EXERCISE DIRECTIONS: Please repeat, exactly as written, the line containing "What was said" and every line after it through the end of the records below, leaving out any pictures.

[Start of Attachment]

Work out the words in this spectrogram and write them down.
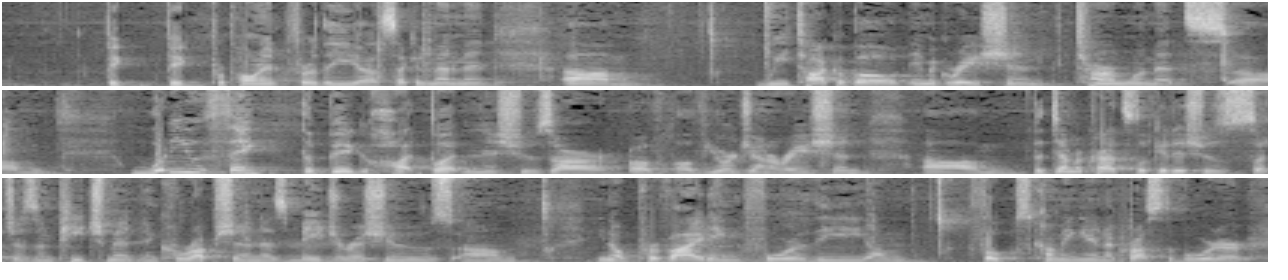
big, big proponent for the uh, Second Amendment. Um, we talk about immigration, term limits. Um, what do you think the big hot button issues are of, of your generation? Um, the Democrats look at issues such as impeachment and corruption as major issues. Um, you know, providing for the um, folks coming in across the border.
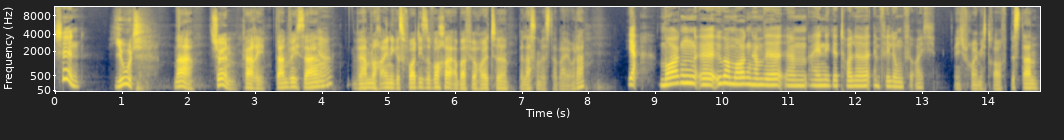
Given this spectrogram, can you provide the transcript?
Schön. Gut. Na, schön, Kari. Dann würde ich sagen, ja. wir haben noch einiges vor diese Woche, aber für heute belassen wir es dabei, oder? Ja, morgen, äh, übermorgen haben wir ähm, einige tolle Empfehlungen für euch. Ich freue mich drauf. Bis dann.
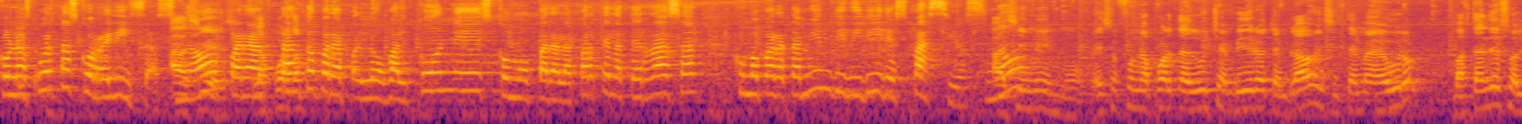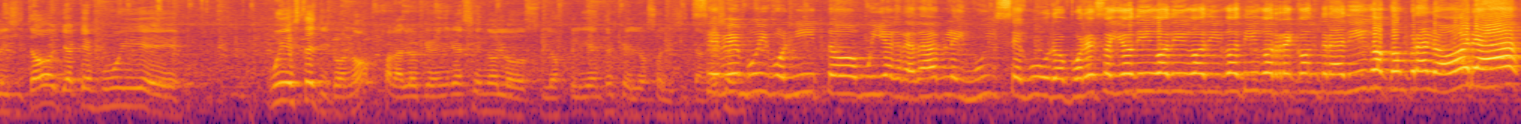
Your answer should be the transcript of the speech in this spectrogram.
Con las puertas corredizas, ¿no? Para, Tanto para los balcones como para la parte de la terraza, como para también dividir espacios, ¿no? Así mismo. Eso fue una puerta de ducha en vidrio templado en sistema de euro, bastante solicitado ya que es muy... Eh, muy estético, ¿no? Para lo que vendrían siendo los, los clientes que lo solicitan. Se ve muy bonito, muy agradable y muy seguro. Por eso yo digo, digo, digo, digo, recontradigo, cómpralo ahora.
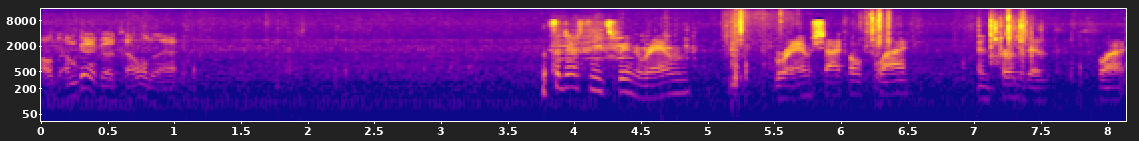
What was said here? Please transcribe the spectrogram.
I'll, I'm gonna go tell him that. What's the difference between ram, ramshackle flak and primitive flak?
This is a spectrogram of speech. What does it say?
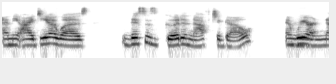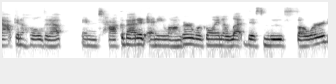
And the idea was this is good enough to go and we are not going to hold it up and talk about it any longer. We're going to let this move forward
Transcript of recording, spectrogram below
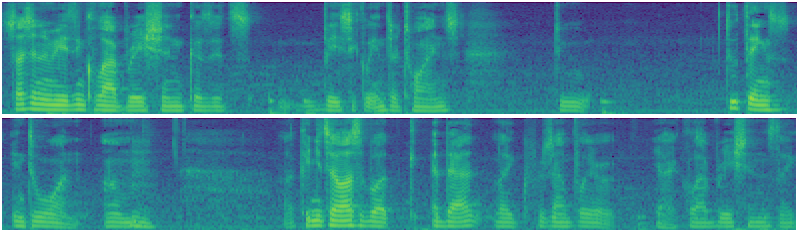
such an amazing collaboration because it's basically intertwines two two things into one. Um, Mm. uh, can you tell us about that? Like, for example, your yeah collaborations like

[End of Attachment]

TASK RESPONSE:
What was said here? Please transcribe the spectrogram.
I'll, I'm gonna go tell him that. What's the difference between ram, ramshackle flak and primitive flak?
This is a spectrogram of speech. What does it say?
And the idea was this is good enough to go and we are not going to hold it up and talk about it any longer. We're going to let this move forward
Transcript of recording, spectrogram below
such an amazing collaboration because it's basically intertwines two two things into one. Um, Mm. uh, can you tell us about that? Like, for example, your yeah collaborations like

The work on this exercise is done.